For instance, Sean Altman is a singer-songwriter who performs under the band name Jewmongous. He has a comedic song called “They Tried to Kill Us (We Survived, Let’s Eat)” that supposedly explains the story of Pesach. It contains a ton of pop culture references and factual inaccuracies, which is supposed to prove that all of the details of the holiday are basically irrelevant, because all you need to do is boil down the holiday to this one simple phrase, which is contained in the chorus. The song is available as an MP3 and on a CD, which you can purchase on his website at You can also watch a live performance of the song (

Despite the fact that this phrase is typically repeated for its humor, I have always heard this informant use the phrase in a sort of melancholy way. To her, the phrase represents a long and depressing history of the Jewish people, and she believes that the use of this phrase, combined with the practice of Jewish holidays, tends to perpetuate a tendency to dwell on the negative. While I see her point and definitely agree that Jews tend to have a martyr complex, I strongly believe that this phrase is a way for Jewish people to reclaim their history and bring joy by making light of very serious problems. Rather than dwell on the negative, we look forward to the positive— in this case, a large feast.


Jewish Saying About Opinions

“You put three Jews in a room you get four opinions.”


I have heard this phrase, or a variation of the phrase, used many times before. Sometimes the number of Jews in the figurative room varies, and sometimes you can get many more opinions (for example, sometimes it’s two Jews in a room and three opinions; sometimes it’s four Jews in a room and six or seven opinions.)

The joke relies on the stereotype that Jews are very opinionated people and suggests that if you have a certain amount of Jewish people in one room, you will get even more opinions than people that are in the room. I’ve only ever heard this joke told by Jewish people. The telling of this joke seems to be a way for Jews to reclaim a stereotype. There are a lot of less-than-positive stereotypes about Jewish people, some of which Jews spend a lot of time and energy actively refuting. Thus, the telling of this joke seems to be a way for Jews to acknowledge this particular stereotype and make fun of it, as if to say that it is all right to hold this belief because it is somewhat grounded in truth.

Lawyer Joke

“If you wanted to have all of the answers before you got there, you should have gone to medical school.”

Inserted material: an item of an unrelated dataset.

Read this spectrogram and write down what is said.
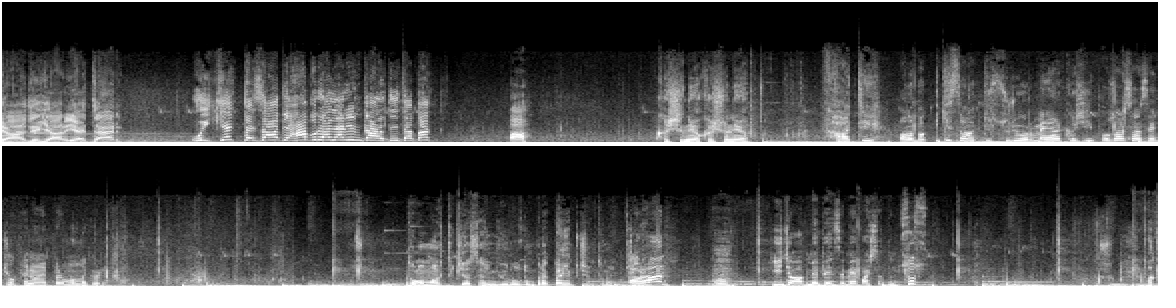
Yadigar yeter. Uy yetmez abi ha buraların kaldı da bak. Ah. Kaşınıyor kaşınıyor. Fatih bana bak iki saattir sürüyorum. Eğer kaşıyı bozarsan seni çok fena yaparım ona göre. Tamam artık ya sen yoruldun bırak ben yapacağım tamam. Orhan. İyice abime benzemeye başladın. Sus. Bak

This occupational joke, often told by lawyers, is disparaging of doctors. It’s funny because usually one would think that doctors have a more difficult job than lawyers because they are dealing with life and death situations, but the joke implies that doctors learn everything they need to know at school. Supposedly, all of the diseases and conditions doctors will encounter are in their medical textbooks. While this is not entirely true, it is clearly a belief held by many lawyers who tell this joke. Those lawyers believe that their jobs are more difficult because they can often deal with situations that have never happened before or have never been documented before. Even if their cases are really just a variation of previous cases, they seem to believe that each situation is unique, whereas, in their opinion, an illness is always the same.

The informant is fond of this joke because she is a lawyer. I have heard her tell this joke multiple times, usually when she is talking about a difficult work-related situation. She seems to tell this joke to remind herself that having a difficult job comes with the territory and that not everything is so cut-and-dry.